Try to include some of the following anti-inflammatory foods in your diet to promote healthy tissue in your mouth:
- Oily fish (tuna, sardines, salmon, mackerel)
One way to mitigate the damage is to work on food pairings – some food neutralises acid, chicken and lean beef for instance, so having these with acidic food reduces the damage done. As luck has it, we have covered the topic of food and drink to avoid to prevent gum disease already.
Smoking is also to be avoided – we are not here to tell you to quit, but it is worth knowing the damage smoking imparts. Anyone who smokes a pack a day has six times the risk of suffering from gum disease! Once gum disease is present, smokers will take much longer to recover due to a hindered healing process.
You can read more on how smoking affects oral health here.

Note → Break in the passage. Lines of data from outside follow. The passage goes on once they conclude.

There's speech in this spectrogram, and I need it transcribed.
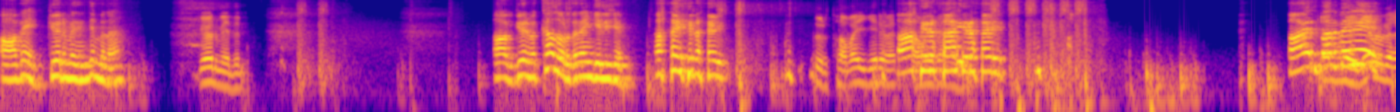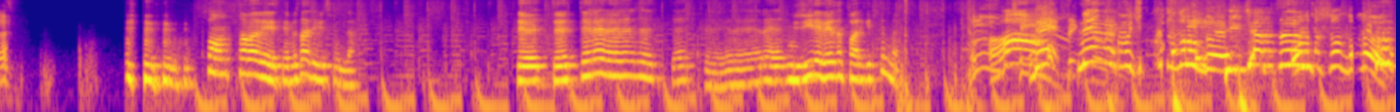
Abi görmedin değil mi lan? Görmedim. Abi görme kal orada ben geleceğim. Hayır hayır. Dur tavayı geri ver. Hayır tavayı hayır hayır. Hayır lan gel beni. Son tava VS'miz hadi bismillah. Dıt dıt dırırırırıt dıt dırırırı. Müziği de verdim fark ettin mi? Aa, ne? Ne? Bu çok hızlı oldu. İki O attım. nasıl oldu oğlum?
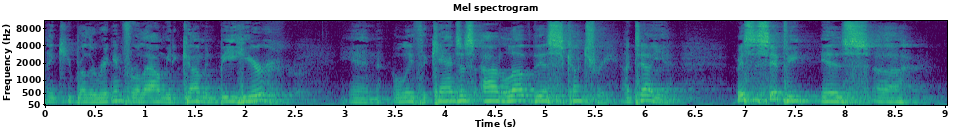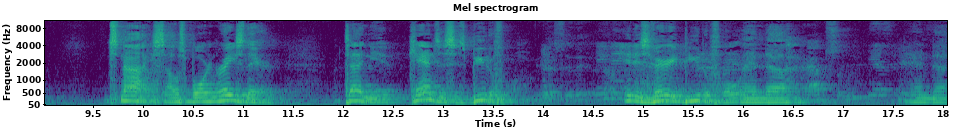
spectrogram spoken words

A final item to, if not avoid, at least be aware of, is stress. Stress has many health implications and a strong correlation to gum disease is just one of them. Is it possible to eradicate stress? Sadly not. However, at least be aware that in times of stress oral health can suffer, if nothing else try to maintain a good dental routine and avoid resorting to stress relief in the form of cigarettes, coffee and alcohol.
Soft tissue in the mouth tends to be a good indicator of dental health, ulcers can be a sign that stress is having a negative impact and that action may be required.
The Warning Signs of Gum Problems
You’ve got your dental hygiene routine sorted and your diet is as healthy as possible – now what?
How do you know if you might have gum problems?
The signs of gum problems are easy to detect.
- Do your gums bleed when you brush or floss?
- Do you have red or swollen gums?
- Are any of your teeth loose?
- Do you have bad breath that persists even through excellent oral hygiene and the removal or problematic foods?
- Is there a history of gum disease in your family?
Any one of the above could be a potential cause for further investigation. In fact, if you suspect you might have gum problems – and why else have you read 1,000 words to this point – then you should get the issue checked out.
It is one thing being able to spot the warning signs, what this doesn’t do is give you information on the nature of your gum problems or what is required to rectify the issue. The warning signs for Gingivitis and Periodontitis might appear roughly the same, certainly when checking at home, yet the treatment and damage done is very different.
The Role of the Professional in Gum Care
Your job at home is to maintain dental hygiene and to make sensible decisions relating to your diet and lifestyle. The job of your dentist and hygienist is to carry out regular checks and get a real insight into the state of your teeth and gums. It is only together that you can ensure you are looking after your oral health in the best way possible.
It is fairly easy not to give much thought to what holds our teeth in place, some people would say that this is the primary function of their gums but that is not the case – your teeth are held in place by the bone in your jaw which is only covered by a thin layer of gum. Periodontitis affects both the gums and the bones that support your teeth, only a dentist can check your bone levels by looking at your xrays.
Your hygienist will take a BPE (basic periodontal examination) score with each visit to check your gum health and conduct further comprehensive periodontal examinations when needed. Your trips to the dentist are like taking the car for its service, you might think everything is fine, but the expert spots that the tyres’ tread is low and the brake fluid needs replacing.
The Three Steps to Good Gum Health
Ultimately, all the above can be summarised in just three simply steps.
Maintain good oral hygiene.
Follow a healthy diet and lifestyle where possible.
Attend your regular check-ups and mention any concerns to your dentist and hygienist.
Follow these three steps and you will be on course for healthy gums – and you’ll be in the happy minority. If you have any concerns over your oral health, don’t hesitate to contact our team at The Dental Surgery in London.
Do you have a specific question?
Get in touch with us today.